**Work to be completed**
No pictures should appear in the copy; otherwise retype the entries exactly.

**Information shown**
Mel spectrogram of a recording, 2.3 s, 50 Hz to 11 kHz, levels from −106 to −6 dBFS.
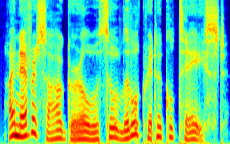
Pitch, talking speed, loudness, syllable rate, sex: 200 Hz, 260 wpm, -19 LUFS, 6.8 syllables/s, female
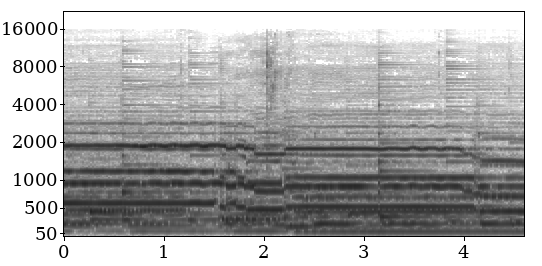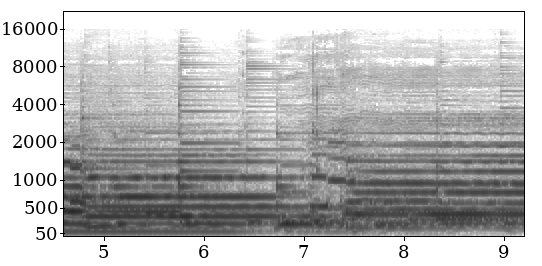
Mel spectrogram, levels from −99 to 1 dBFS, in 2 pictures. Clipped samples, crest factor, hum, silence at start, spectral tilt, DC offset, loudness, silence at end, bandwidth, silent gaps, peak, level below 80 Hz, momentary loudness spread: under 0.1%; 14 dB; none; 0 s; -6.5 dB/octave; under 0.1%; -17 LUFS; 0 s; 12.5 kHz; none; -2 dBFS; -44 dBFS; 10 LU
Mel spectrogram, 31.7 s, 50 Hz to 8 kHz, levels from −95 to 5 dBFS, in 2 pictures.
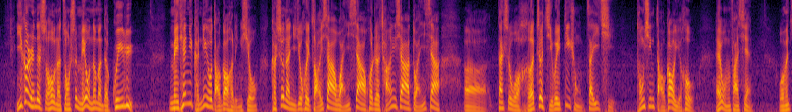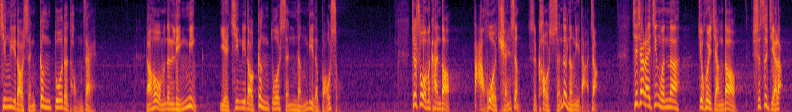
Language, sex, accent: English, male, Chinese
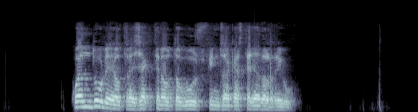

**Finished exercise**
Mel spectrogram of a recording, 2.3 s, 50 Hz to 11 kHz, levels from −106 to −6 dBFS.
Pitch, talking speed, loudness, syllable rate, sex: 200 Hz, 260 wpm, -19 LUFS, 6.8 syllables/s, female
Mel spectrogram, levels from −99 to 1 dBFS, in 2 pictures. Clipped samples, crest factor, hum, silence at start, spectral tilt, DC offset, loudness, silence at end, bandwidth, silent gaps, peak, level below 80 Hz, momentary loudness spread: under 0.1%; 14 dB; none; 0 s; -6.5 dB/octave; under 0.1%; -17 LUFS; 0 s; 12.5 kHz; none; -2 dBFS; -44 dBFS; 10 LU
Mel spectrogram, 31.7 s, 50 Hz to 8 kHz, levels from −95 to 5 dBFS, in 2 pictures.
Language, sex, accent: English, male, Chinese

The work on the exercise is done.